§ **Task goal**
Where a record contains an image, leave the image out and print the rest exactly.

§ **Available data**
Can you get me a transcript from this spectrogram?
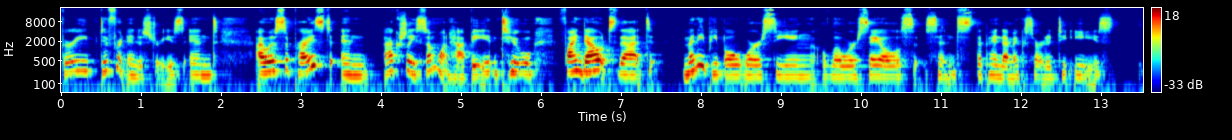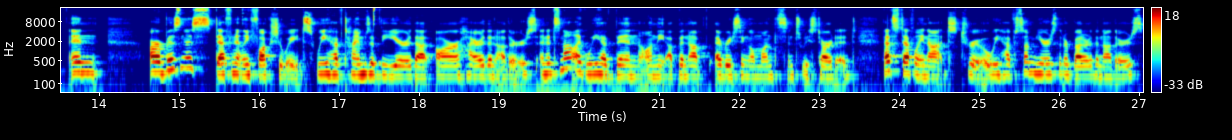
very different industries. And I was surprised and actually somewhat happy to find out that many people were seeing lower sales since the pandemic started to ease. And our business definitely fluctuates. We have times of the year that are higher than others, and it's not like we have been on the up and up every single month since we started. That's definitely not true. We have some years that are better than others,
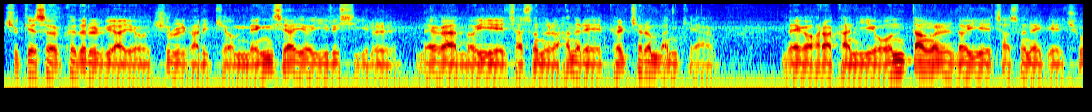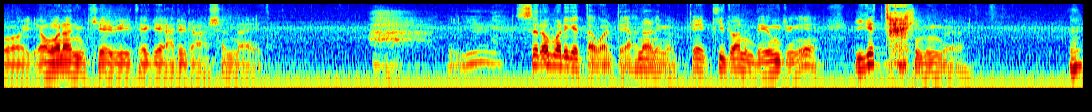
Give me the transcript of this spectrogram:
주께서 그들을 위하여 주를 가리켜 맹세하여 이르시기를 내가 너희의 자손을 하늘의 별처럼 많게 하고 내가 허락한 이 온 땅을 너희의 자손에게 주어 영원한 기업이 되게 하리라 하셨나이다. 아, 이 쓸어버리겠다고 할 때 하나님께 기도하는 내용 중에 이게 딱 있는 거예요. 응?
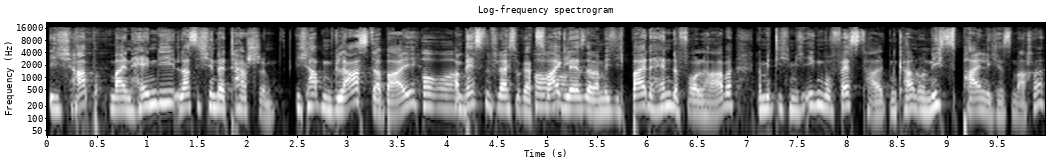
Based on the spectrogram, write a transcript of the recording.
Ich hab mein Handy, lasse ich in der Tasche. Ich habe ein Glas dabei, Horror. am besten vielleicht sogar zwei Horror. Gläser, damit ich beide Hände voll habe, damit ich mich irgendwo festhalten kann und nichts Peinliches mache.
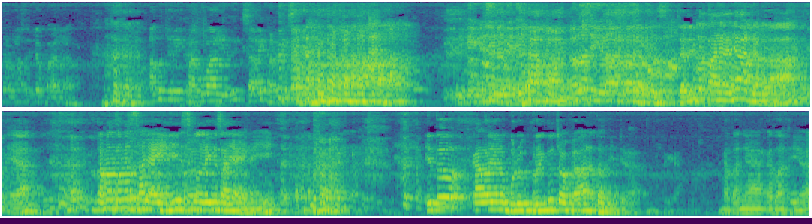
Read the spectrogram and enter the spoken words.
termasuk cobaan nggak? Aku curiga aku wali itu misalnya gak Jadi pertanyaannya adalah ya teman-teman saya ini sekeliling saya ini itu kalau yang buruk-buruk itu cobaan atau tidak? Katanya kata dia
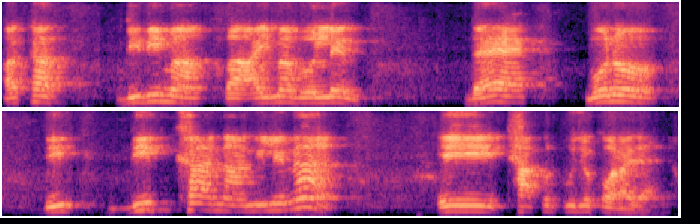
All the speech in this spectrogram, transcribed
অর্থাৎ দিদিমা বা আইমা বললেন, দেখ, মনো দীক্ষা না নিলে না এই ঠাকুর পুজো করা যায় না।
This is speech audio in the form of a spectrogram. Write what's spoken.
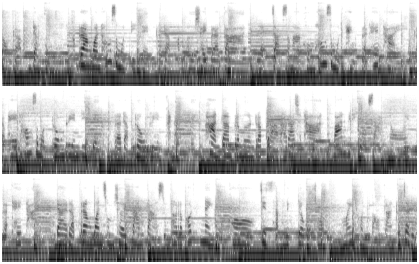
ยอมรับดังนี้ รางวัลห้องสมุดดีเด่นระดับอำเภอชัยปราการ และจากสมาคมห้อง สมุดแห่งประเทศไทย ประเภทห้องสมุดโรงเรียนดีเด่น ระดับโรงเรียนขนาดเล็ก ผ่านการประเมินรับตราพระราชทาน บ้านวิทยาศาสตร์น้อย ประเทศไทย ได้รับรางวัลชมเชยการกล่าวสุนทรพจน์ในหัวข้อ จิตสำนึกเยาวชน ไม่ทนต่อการทุจริต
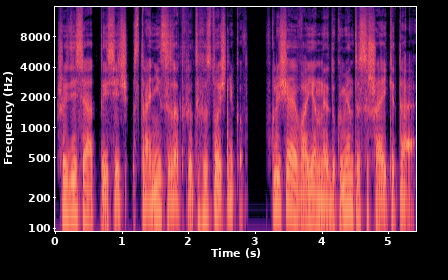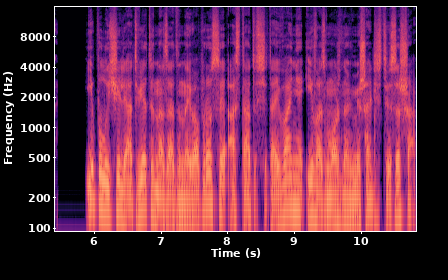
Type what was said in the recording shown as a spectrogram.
60 тысяч страниц из открытых источников, включая военные документы США и Китая, и получили ответы на заданные вопросы о статусе Тайваня и возможном вмешательстве США.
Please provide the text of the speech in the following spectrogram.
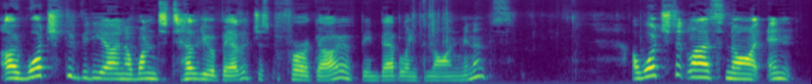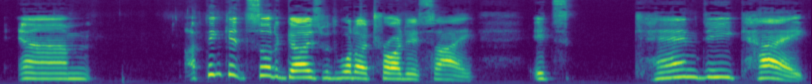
I watched a video and I wanted to tell you about it just before I go. I've been babbling for nine minutes. I watched it last night and um, I think it sort of goes with what I try to say. It's Candy Cake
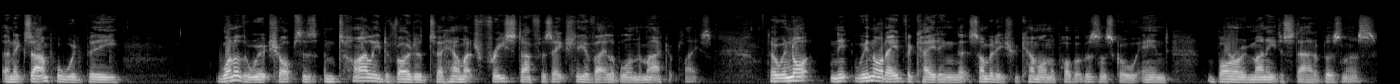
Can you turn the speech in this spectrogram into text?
an example would be one of the workshops is entirely devoted to how much free stuff is actually available in the marketplace. So we're not we're not advocating that somebody should come on the pop up business school and borrow money to start a business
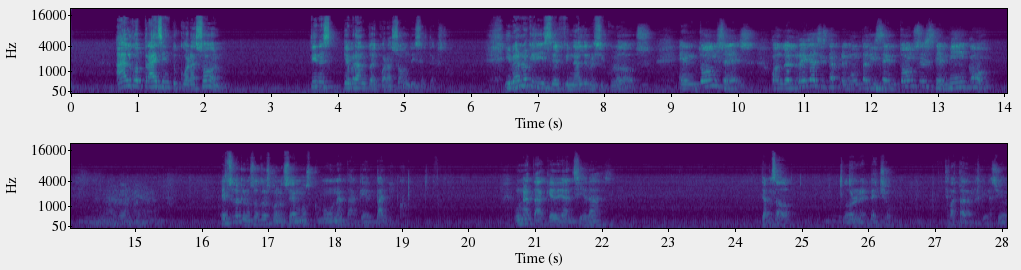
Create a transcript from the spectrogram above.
Algo traes en tu corazón. Tienes quebranto de corazón, dice el texto. Y vean lo que dice el final del versículo 2. Entonces, cuando el rey le hace esta pregunta, dice, entonces temí ¿cómo? Esto es lo que nosotros conocemos como un ataque de pánico. Un ataque de ansiedad. ¿Te ha pasado? Dolor en el pecho, falta la respiración.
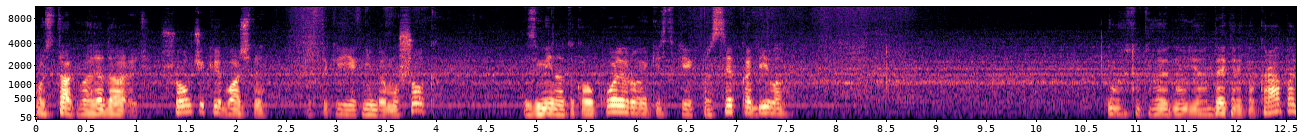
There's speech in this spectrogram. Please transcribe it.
Ось так виглядають шовчики, бачите, ось такий як ніби мушок. Зміна такого кольору, якийсь такий як присипка біла. Ось тут видно є декілька крапель,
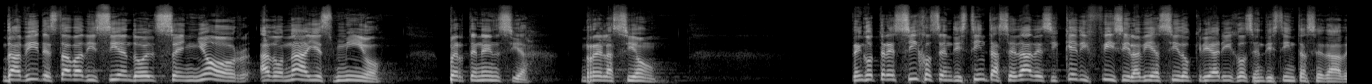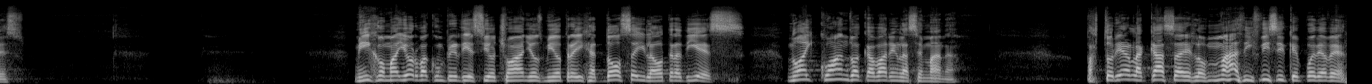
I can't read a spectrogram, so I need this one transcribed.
David estaba diciendo, el Señor Adonai es mío, pertenencia, relación. Tengo tres hijos en distintas edades y qué difícil había sido criar hijos en distintas edades. Mi hijo mayor va a cumplir 18 años, mi otra hija 12 y la otra 10. No hay cuándo acabar en la semana. Pastorear la casa es lo más difícil que puede haber.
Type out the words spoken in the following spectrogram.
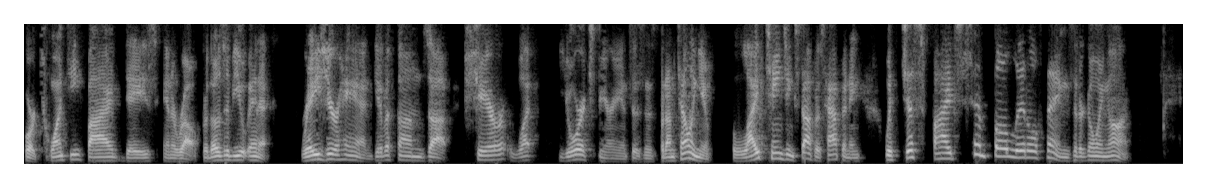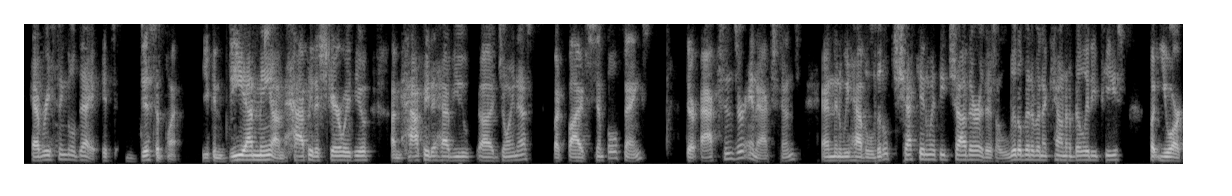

§ **Answer for the task**
Can you get me a transcript from this spectrogram?
very different industries. And I was surprised and actually somewhat happy to find out that many people were seeing lower sales since the pandemic started to ease. And our business definitely fluctuates. We have times of the year that are higher than others, and it's not like we have been on the up and up every single month since we started. That's definitely not true. We have some years that are better than others,
Give me the transcript of this spectrogram:
주께서 그들을 위하여 주를 가리켜 맹세하여 이르시기를 내가 너희의 자손을 하늘의 별처럼 많게 하고 내가 허락한 이 온 땅을 너희의 자손에게 주어 영원한 기업이 되게 하리라 하셨나이다. 아, 이 쓸어버리겠다고 할 때 하나님께 기도하는 내용 중에 이게 딱 있는 거예요. 응?
Based on the spectrogram, write a transcript of the recording.
Ich hab mein Handy, lasse ich in der Tasche. Ich habe ein Glas dabei, Horror. am besten vielleicht sogar zwei Horror. Gläser, damit ich beide Hände voll habe, damit ich mich irgendwo festhalten kann und nichts Peinliches mache.
Read the spectrogram and enter the spoken words.
termasuk cobaan nggak? Aku curiga aku wali itu misalnya gak Jadi pertanyaannya adalah ya teman-teman saya ini sekeliling saya ini itu kalau yang buruk-buruk itu cobaan atau tidak? Katanya kata dia
All the speech in this spectrogram, transcribed
অর্থাৎ দিদিমা বা আইমা বললেন, দেখ, মনো দীক্ষা না নিলে না এই ঠাকুর পুজো করা যায় না।
This is speech audio in the form of a spectrogram. Write what's spoken.
ยอมรับดังนี้ รางวัลห้องสมุดดีเด่นระดับอำเภอชัยปราการ และจากสมาคมห้อง สมุดแห่งประเทศไทย ประเภทห้องสมุดโรงเรียนดีเด่น ระดับโรงเรียนขนาดเล็ก ผ่านการประเมินรับตราพระราชทาน บ้านวิทยาศาสตร์น้อย ประเทศไทย ได้รับรางวัลชมเชยการกล่าวสุนทรพจน์ในหัวข้อ จิตสำนึกเยาวชน ไม่ทนต่อการทุจริต
Type what was said in the recording shown as a spectrogram.
60 тысяч страниц из открытых источников, включая военные документы США и Китая, и получили ответы на заданные вопросы о статусе Тайваня и возможном вмешательстве США.
Please provide the text of the speech in the following spectrogram.
I watched a video and I wanted to tell you about it just before I go. I've been babbling for nine minutes. I watched it last night and um, I think it sort of goes with what I try to say. It's Candy Cake
Can you turn the speech in this spectrogram into text?
an example would be one of the workshops is entirely devoted to how much free stuff is actually available in the marketplace. So we're not we're not advocating that somebody should come on the pop up business school and borrow money to start a business
Create a transcript from the spectrogram above.
Algo traes en tu corazón. Tienes quebranto de corazón, dice el texto. Y vean lo que dice el final del versículo 2. Entonces, cuando el rey le hace esta pregunta, dice, entonces temí ¿cómo? Esto es lo que nosotros conocemos como un ataque de pánico. Un ataque de ansiedad. ¿Te ha pasado? Dolor en el pecho, falta la respiración.
There's speech in this spectrogram. Please transcribe it.
Ось так виглядають шовчики, бачите, ось такий як ніби мушок. Зміна такого кольору, якийсь такий як присипка біла. Ось тут видно є декілька крапель,
I can't read a spectrogram, so I need this one transcribed.
David estaba diciendo, el Señor Adonai es mío, pertenencia, relación. Tengo tres hijos en distintas edades y qué difícil había sido criar hijos en distintas edades. Mi hijo mayor va a cumplir 18 años, mi otra hija 12 y la otra 10. No hay cuándo acabar en la semana. Pastorear la casa es lo más difícil que puede haber.
Type out the words spoken in the following spectrogram.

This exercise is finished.